Residents and local officials in the Echo Park neighborhood of Los Angeles are getting frustrated with Waze and its habit of directing people to take Baxter Street to avoid traffic. This is a little different than the usual neighborhood vs. commuters story that the rise of navigation apps has created; Baxter Street has a grade of 35%, twice what is legally permitted by current street construction standards, and residents say that the result of commuters unfamiliar with the street using it now is accidents and chaos.
This is Baxter Street:
While Baxter Street has its own unique considerations, this is playing out as a standard NIMBYs-vs-progress tale, and I think that’s just missing the point.
One of the weaknesses of navigation apps is that they have trouble distinguishing between the fastest route somewhere and the best route somewhere. “Trouble” in this case means, they simply can’t do this.
My experience with Google Maps (my navigation friend of choice) is that it will regularly suggest that I take routes that I know have problems. For example, if I leave my office and want to head somewhere west of there, Google Maps will tell me to leave the parking garage, make a left onto the side street where my office is, and then take another left onto the main street. The main street has three lanes of traffic in each direction, is often highly congested, and has drivers speeding when it’s not blocked. Taking a left there is not pleasant. It is a bad choice. So I ignore Google Maps, take a right out of the garage, and circle around the building so I can make the left at a traffic light.

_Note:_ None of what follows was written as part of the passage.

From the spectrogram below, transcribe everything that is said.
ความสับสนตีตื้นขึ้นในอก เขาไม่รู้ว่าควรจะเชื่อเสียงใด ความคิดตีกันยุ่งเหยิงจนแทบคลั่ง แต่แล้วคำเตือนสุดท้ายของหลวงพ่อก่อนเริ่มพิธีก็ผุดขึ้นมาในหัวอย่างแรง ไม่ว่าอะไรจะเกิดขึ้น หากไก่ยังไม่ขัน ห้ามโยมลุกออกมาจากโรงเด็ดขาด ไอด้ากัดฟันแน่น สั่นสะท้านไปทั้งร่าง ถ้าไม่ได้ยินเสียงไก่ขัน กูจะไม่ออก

This is not the most direct route. It may or may not be the fastest route on any given day; it depends on how long it would take me to make that hellish left and where in the light cycle I arrive at the controlled intersection. But the maximum difference there is 2-3 minutes, so I take the route that is easier and safer. It may be a hair longer but it’s the best route.

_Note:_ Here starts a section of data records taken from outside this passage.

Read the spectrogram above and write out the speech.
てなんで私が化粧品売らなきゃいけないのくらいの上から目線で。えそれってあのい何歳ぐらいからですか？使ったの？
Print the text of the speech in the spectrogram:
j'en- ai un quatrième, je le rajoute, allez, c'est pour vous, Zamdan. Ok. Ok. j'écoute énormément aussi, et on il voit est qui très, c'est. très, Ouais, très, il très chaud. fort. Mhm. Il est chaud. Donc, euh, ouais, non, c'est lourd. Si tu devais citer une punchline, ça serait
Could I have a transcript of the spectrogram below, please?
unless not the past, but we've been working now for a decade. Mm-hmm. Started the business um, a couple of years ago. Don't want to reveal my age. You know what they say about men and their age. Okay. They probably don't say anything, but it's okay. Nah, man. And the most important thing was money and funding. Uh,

Looking at that video of Baxter Street, it’s hard to frame the Google vs. residents argument as a clash between the needs of commuters and locals. I believe that most of the people passing through the neighborhood who just want to avoid as much traffic as they can would not choose to drive on a narrow, badly-paved street that’s more like a mountain pass to save two minutes. It looks like a hair-raising, white knuckle experience if you’re not used to it the way someone who lives on it would be.
What the residents asking Google to adjust its algorithm are doing is providing user feedback about how Google’s product is actually working in use. Google should listen to them and make Waze work better for users and the people in the neighborhoods they’re driving through.
If that sounds too hard or complicated… come on, this a company that’s building self-driving cars, personalizing searches, and sifting through massive amounts of user intent data. They can do this.